Table 2: Assessment Tool for States, Districts, and Schools on Coaching Strategies
State Role in Supporting Coaching Strategies in Districts

District Role in Supporting Coaching Strategies in Schools

Effective Peer Coaching Strategies Identified in the Research Literature Establish rationale for peer coaching program at school Set criteria for the selection of coaches Redesign the workplace of a school for collaboration and team planning Establish a coaching culture that values collegial interaction and professionalism among participants Define the roles of mentor and mentoree: reciprocal or expert coaching Have all teachers agree to participate in peer coaching Provide training for coaches Determine logistics, such as incentives and class coverage Establish an ongoing process supported by modeling, coaching, collaboration, and problem solving Focus on linking new information to existing knowledge, experience, and values Coaches give advice about instructional content and strategies Coaches share new ideas on curriculum and instruction Coaches demonstrate classroom instruction Make peer coaching distinct from teacher evaluation Coaches observe classroom instruction regularly Coaches provide support and companionship Coaches consult about lesson plans and objectives Coaches provide feedback and assistance through analysis of teacher application of strategies Allow for experimentation of teaching strategies Encourage reflection on the teaching and learning process Evaluate the peer coaching program to determine the impact of the initiative on students and teachers Give advice regarding school and district resources and student and parent relations Coaches inform teachers about the expectations of the school, district, and state Development of a Professional Culture
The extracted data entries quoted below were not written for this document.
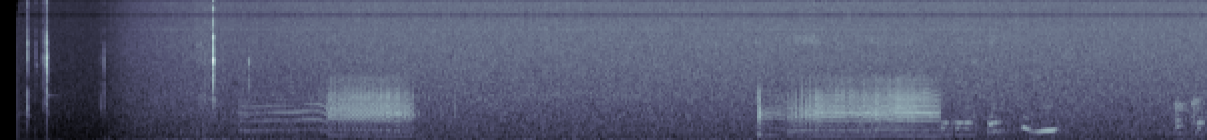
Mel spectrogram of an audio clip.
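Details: Pug dog snoring while asleep: two long, rattling snore breaths several seconds apart over room hum, with a few clicks and small noises between.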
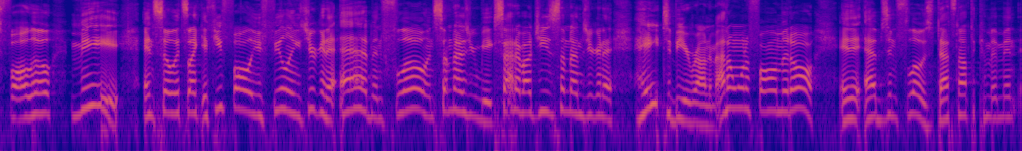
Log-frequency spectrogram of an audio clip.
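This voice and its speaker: Bright-voiced man preaching earnestly. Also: sits high. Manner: earnest, conversational preaching with many restarts. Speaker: pastor. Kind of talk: sermon.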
Linking Classroom Practices to Policy Context

Ongoing Support for Evaluation

Building Instructional Capacity

School Leadership in Supporting Coaching Strategies